Many people – certainly the rich man in our parable, and possibly some of us – but many people don’t realize how dead they really are. Sin is deadly. When we live for ourselves, apart from the covenant community, neglecting our responsibilities to God and our neighbor, then we are dead, in the tomb, sealed with the stone, and there is a stench. The good news is that in Jesus Christ, God can help us; God wants to help us. As he stood before the tomb of his friend Lazarus, Jesus wept. And he cried out with a loud voice, “Lazarus, come out.”
All Lazarus had to do was come out. He had to leave the tomb of death and the shroud of sin behind. Jesus had claimed him and he was raised. Now he had to live. And now he had to let his friends and family strip off the grave clothes so that he could rejoin the community of faith. We must be willing to receive new life from Christ. We must urge one another to leave those former lives in which we were entombed. We must help one another to remove the shrouds of sin that cling so closely.

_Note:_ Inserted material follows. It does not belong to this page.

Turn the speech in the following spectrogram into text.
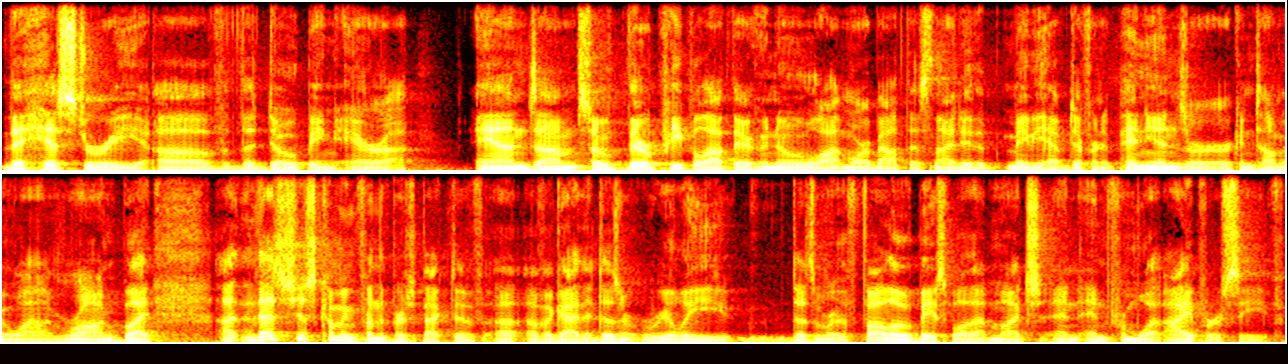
the history of the doping era. And um, so there are people out there who know a lot more about this than I do that maybe have different opinions or, or can tell me why I'm wrong. But uh, that's just coming from the perspective uh, of a guy that doesn't really doesn't really follow baseball that much, and and from what I perceive.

This is what our parable and the story of Jesus’ dead friend tell us. We are Lazarus – he whom God helps. We are poor and helpless beggars who cannot help ourselves, but who must rely completely on a Savior to lift us up to new life. We must not be the complaisant rich man or his brothers who hear the Word of God and practice a hollow religion while living self-centered lives and ignoring the pain of the needy. Like the well-known Lazarus, we are people for whom Jesus wept, dead in our sins, entombed in a life that is not life. But, like that Lazarus, we are now those who have been called forth by the Lord of Life and set free from the tomb. And together we are the community of the redeemed who live to love and serve Christ and one another, fighting sin together, caring for the least of the brethren, and relying on the God who helps us.
Remember both Lazaruses. Hold those two stories of life and death and life after death together. Hear both the warning and the promise. Because you are Lazarus.